7. The snap back of the left hand is in readiness. Assume a left leg forward Kamae-te.

Some Picture Studies

Photo Group A 1-8 demonstrates Okuri-Tsuki with the follow up technique of a highly destructive leg sweep performed with Ikken-Hisatsu in mind, as always by K.Enoeda. Note how much the front left foot moves forward in photos 1-2 gaining distance prior to the launching of the punch. Also consider how at the impact point in photo 3 his right foot lifts off the ground and on the move forward in photo 4. In this case the right foot not lands. But it delivers a leg bar to execute a powerful double leg sweep followed up with Otoshi-Tsuki.

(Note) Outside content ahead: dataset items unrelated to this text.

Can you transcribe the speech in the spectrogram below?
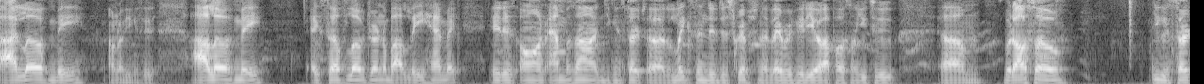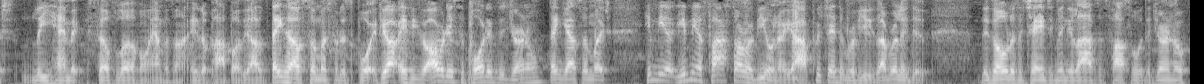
I love me. I don't know if you can see it. I love me. A self love journal by Lee Hammock. It is on Amazon. You can search uh, the links in the description of every video I post on YouTube. Um, but also, you can search Lee Hammock Self Love on Amazon. It'll pop up, y'all. Thank y'all so much for the support. If y'all if you've already supported the journal, thank y'all so much. Hit me a, give me a five star review on there, y'all. I appreciate the reviews. I really do. The goal is to change as many lives as possible with the journal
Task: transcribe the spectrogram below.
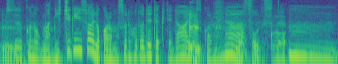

Keinosku Enoeda shows how to execute the Okuri-tsuki.
Photo Group A: Keinosku Enoeda shows how to execute the Okuri-tsuki.

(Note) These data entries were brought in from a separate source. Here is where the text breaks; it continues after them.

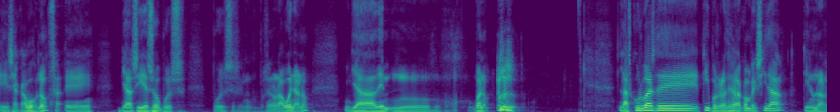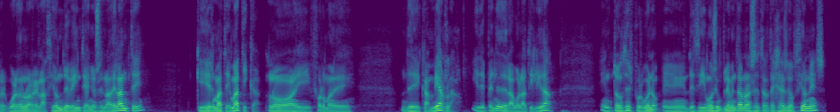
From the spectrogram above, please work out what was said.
Eh, se acabó, ¿no? Eh, ya así eso, pues, pues, pues enhorabuena, ¿no? Ya de, mm, bueno, las curvas de tipos, gracias a la convexidad, tienen una, guardan una relación de 20 años en adelante, que es matemática, no hay forma de, de cambiarla y depende de la volatilidad. Entonces, pues bueno, eh, decidimos implementar unas estrategias de opciones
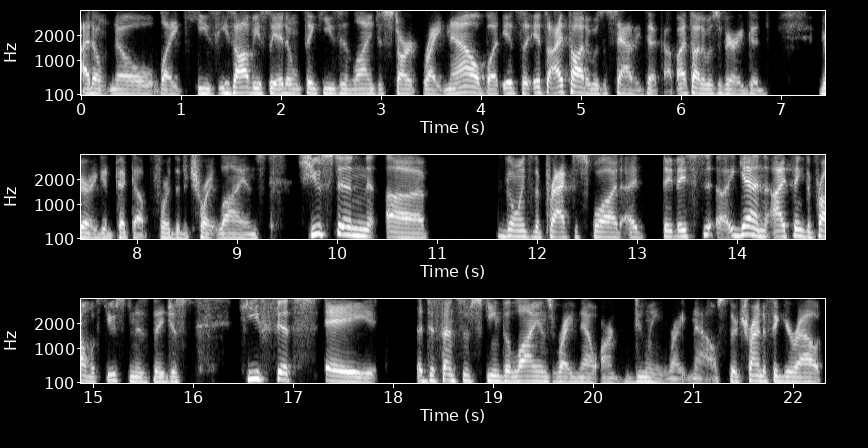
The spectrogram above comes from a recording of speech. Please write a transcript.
I don't know. Like he's he's obviously I don't think he's in line to start right now, but it's a it's I thought it was a savvy pickup. I thought it was a very good, very good pickup for the Detroit Lions. Houston uh going to the practice squad. I, they they again I think the problem with Houston is they just he fits a a defensive scheme the Lions right now aren't doing right now. So they're trying to figure out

Although the fighting art differs in Photo Group B 1-3 the physics, the theory and the end result remains exactly the same. Photo 1 shows the total commitment of the body to the techniques delivery as it approaches the impact point and notice that the arm is already at full extension, Photo 2 shows the impact point and by the way this particular punch was responsible for breaking the jaw of the durable and very tough competitor Ken Norton, Photo 3 shows that there is very little pull back of the technique after impact and the back leg of Muhammad Ali has still not caught up the forward projection of the attacker’s committed technique.

 Okuri-tsuki by Muhammad Ali.
Photo Group B: Okuri-tsuki by Muhammad Ali.

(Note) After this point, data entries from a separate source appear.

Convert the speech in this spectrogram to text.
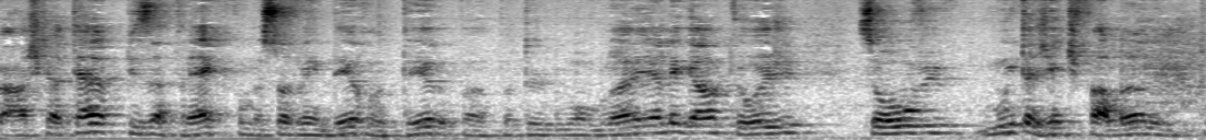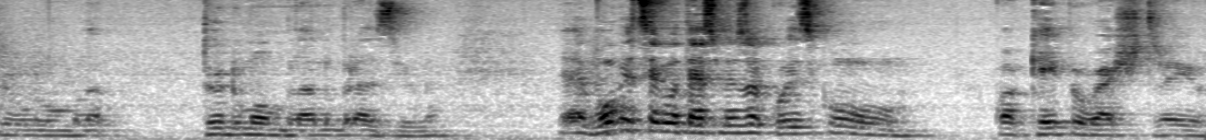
acho que até a Pisatrek começou a vender roteiro para o Tour do Mont Blanc, e é legal que hoje você ouve muita gente falando do Tour do Mont Blanc, Tour do Mont Blanc no Brasil, né. É, vamos ver se acontece a mesma coisa com, com a Cape Rush Trail.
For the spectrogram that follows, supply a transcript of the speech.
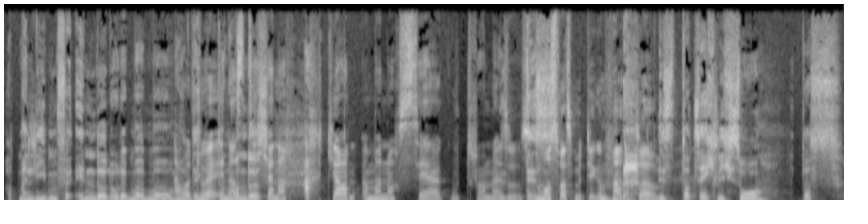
hat mein Leben verändert oder man, man, Aber man du denkt dann erinnerst anders. dich ja nach acht Jahren immer noch sehr gut dran. Also es Das muss was mit dir gemacht haben. Ist tatsächlich so, dass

Conclusion and A Simple Test

Hope this article has introduced Okuri-tski to some and stimulated the interest in trying out Okuri-tsuki in your training regime to all. Although the objective of the article was to clear up the mysteries and misconceptions surrounding Okuri-tsuki, I invite you to conduct this simple experiment. I first saw it demonstrated by Masahiko Tanaka. As I firmly believe that it may help you as it did help me, to fully appreciate the advantages that “a moving mass” impact technique such as Okuri-tsuki can add to the overall effectiveness of your technique.

So then if you are in the game, then try this simple test:

1. Stand in a left leg forward Zenkutsu-Dachi 

2. Position yourself close to a wall and extend the right arm out so that the fist of your right hand is firmly making contact with the wall.

3. Then push with the right arm into the wall constantly and experience what it feels like (in other words do not put on and ease off the pressure you are putting through the arm and fist during the experiment).

4. Next, without moving from the previous position, just lift the foot of the left leg and feel how your mass is being pulled further into the wall, i.e. into the would be target.

This is simply because the bodies mass is now unsupported and is subject to gravitational pull. Thus it simulates being on the move, whilst making contact with the target. This happens just a fraction of a second prior to landing your mass through the foot of the moving leg (Do-Kyaku) and just as you would experience it with a correctly delivered Okuri-Tsuki.  Good Luck and Good Practice.